In Italy, thanks to the effort by Enea together with several supply chains and trade associations – including Assocarta (Italian Association of paper, cardboard and paper pulp manufacturers) – the paperwork has been standardised and Guidelines have been prepared for the industry on how to conduct audits leading to a selection of Best Practices and providing energy indicators for the industry». These Guidelines also allow for a further step forward towards implementing a monitoring system.
Apart from the deadline of the 5th of December this year, the next important step is scheduled for 31 July 2020, with the updating of energy-intensity performance indices; in this regard, Mr Santino suggests that companies should «carry out audits which are as carefully structured and in-depth as possible, in order to provide the Ministry with more precise data on energy intensity».
Efficiency and competitiveness
In conclusion, optimising the use of energy resources is always a valuable approach, especially in those countries – like Italy –where energy-related costs are high, to the extent that investing in energy efficiency becomes synonymous with competitiveness. «Energy efficiency can be regarded as a true goldmine for Italy, which has always been at the forefront in the search for new technological solutions for energy saving» comments Adolfo Eric Labi, President of the Megalia Foundation. These solutions «can help improve people’s quality of life, as well as being exportable all over the world»; it is not by chance that the efficiency sector is «constantly in progress, exactly because technology is its pivotal element and reason for being», a product with a high added value – he calls it – «which can pave the way for economic recovery policies».

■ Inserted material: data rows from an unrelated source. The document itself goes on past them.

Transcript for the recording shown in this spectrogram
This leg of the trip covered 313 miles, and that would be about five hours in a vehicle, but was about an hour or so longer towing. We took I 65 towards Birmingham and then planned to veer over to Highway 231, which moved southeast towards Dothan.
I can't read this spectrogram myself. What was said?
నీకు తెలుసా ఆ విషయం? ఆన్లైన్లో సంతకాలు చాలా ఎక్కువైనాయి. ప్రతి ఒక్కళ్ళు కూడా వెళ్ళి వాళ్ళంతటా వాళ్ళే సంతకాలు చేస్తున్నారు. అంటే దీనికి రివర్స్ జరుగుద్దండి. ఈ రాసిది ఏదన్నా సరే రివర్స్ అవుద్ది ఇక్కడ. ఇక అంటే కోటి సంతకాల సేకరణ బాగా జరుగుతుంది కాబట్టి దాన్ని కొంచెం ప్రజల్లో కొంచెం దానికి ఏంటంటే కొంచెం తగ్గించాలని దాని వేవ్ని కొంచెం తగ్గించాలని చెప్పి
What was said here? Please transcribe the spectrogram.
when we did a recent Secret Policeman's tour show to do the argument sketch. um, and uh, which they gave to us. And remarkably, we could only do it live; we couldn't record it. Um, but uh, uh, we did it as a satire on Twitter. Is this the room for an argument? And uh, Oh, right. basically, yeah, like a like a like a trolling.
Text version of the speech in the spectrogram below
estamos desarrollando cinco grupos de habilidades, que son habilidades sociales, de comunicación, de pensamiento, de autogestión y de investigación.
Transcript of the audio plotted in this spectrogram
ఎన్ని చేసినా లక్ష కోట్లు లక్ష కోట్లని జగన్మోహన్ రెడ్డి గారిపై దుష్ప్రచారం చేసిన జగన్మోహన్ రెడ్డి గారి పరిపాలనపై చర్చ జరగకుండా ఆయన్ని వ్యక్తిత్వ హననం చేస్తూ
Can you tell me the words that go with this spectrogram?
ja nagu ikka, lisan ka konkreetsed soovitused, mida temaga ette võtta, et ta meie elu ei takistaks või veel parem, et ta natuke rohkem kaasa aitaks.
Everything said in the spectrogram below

Not only is «energy efficiency a necessary, simple, possible and cost-effective opportunity, it is also the renewable source by default, because the cleanest, cheapest and inexhaustible source of energy is the part which is not used at all. This source» he concludes «also has the advantage of being transversal and not subject to cross-vetoing which hinders or impedes the use of different energy or technology sources ».